Our Impact on the Ground
When my colleagues and I arrived, EDESA founders María Marta and her son Luis welcomed us to their office in San José. It was nice to finally put faces to the names of the staff as we all celebrated this landmark investment.
But the most impactful part of the trip for me was visiting the community credit associations, local lending organizations that will benefit from EDESA’s increased lending capacity, and the rural businesses they finance. EDESA is co-owned by approximately 70 of these community credit associations.
María Marta and Luis accompanied us as we ventured into the mountains outside of San José, to a town called San Cristobal Norte. There, Credit Association Sacrin employees greeted us and showed us where local business owners come to apply for a loan. Afterwards, we all set out to visit some of these business owners.
Our first stop was the Cordero family’s coffee farm. Walking through the lush countryside draped in coffee trees, we came to a small warehouse that housed coffee beans in plastic bags. There, the friendly farm managers taught us about coffee production as sunlight beamed on the bags of coffee, the fragrant smell permeating the air. We walked outside to a sunlit tent with waist-high tables covered in coffee cherries laid out to dry. “Touch them,” they invited. And so we did, running our fingers through the surprisingly smooth, damp coffee cherries that left our hands feeling soft, like a natural moisturizer. After seeing some of the machinery used for milling the coffee beans, we studied the finished product wrapped in colorful bags.
Next, we drove up a path off the main road to a small house. There we met Lisbeth, a painter. Her workshop bulged with crafts of various sizes, most notably giant carretas, Costa Rica’s famous painted oxcarts. I grew up seeing replicas of these oxcarts in my family’s home, but actually seeing how real ones were made was special. Lisbeth enthusiastically pointed out the various items she paints with unique, colorful patterns or delicate images of the Costa Rican countryside, including pieces of wood, wheels, and even a shovel. She proudly informed us that their annual festival uses many of these items.
Our last stop of the day was a farm owned by Eliecer and David, who showed us the cows, pigs, and other livestock they raise. On the rolling hills behind us, we saw farm workers harvesting corn, carrying bundles of long stalks on their back. A perfect end to a meaningful day.
The next morning, Luis brought us to a newer credit enterprise, Credit Association Los Santos in Frailes, also in the hills beyond San Jose.
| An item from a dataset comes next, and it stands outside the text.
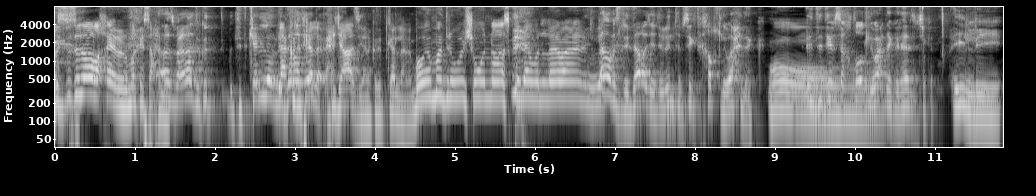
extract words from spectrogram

Los Santos has already provided loans to many businesses in the area, including Alberto’s granadilla (passion fruit) orchard. Alberto took us down a winding path until we came upon rows and rows of heavily-laden granadilla vines. He gave us each one to eat. I tore mine open with my fingers and ate the gelatinous, sweet center. We trekked back up to his house on the hill. His son and daughter happily waved to us as we passed to see his other ventures on the property. The little girl beamed as she told us the names of each of the cows they are raising. The family has been cultivating sustainable fertilizer using waste from their cows, and she bravely picked up the drying fertilizer with worms crawling in her hand, proud to show off their work.
For our last stop, we pulled up to Gustavo’s new home under construction, right next to his strawberry fields. Gustavo has been growing rows and rows of strawberries that he exports to other countries. The loans from Los Santos will help him buy more seeds and equipment to help his business grow.
A Bright Future
The trip inspired and enlightened me. Not only did I get a chance to celebrate our new agreement with María Marta, Luis, and the other staff at EDESA, but I also got to meet the credit associations and small business owners who will benefit from their enhanced ability to lend. There are so many ways that a loan can help a small business grow. Loans pay for tents, coffee mills, packaging, painting supplies, cow pens, and strawberry seeds.
This trip showed me how many people benefit from loans from the community credit associations that formed EDESA. I already knew about Costa Ricans’ positivity and pride, but now I understand their hard work and innovation better. And the best part about this investment is that within eight years, we expect to have earned back our initial investment, which we can then reinvest in future community-led projects. I can’t wait to hear how our impact investment helps these businesses grow.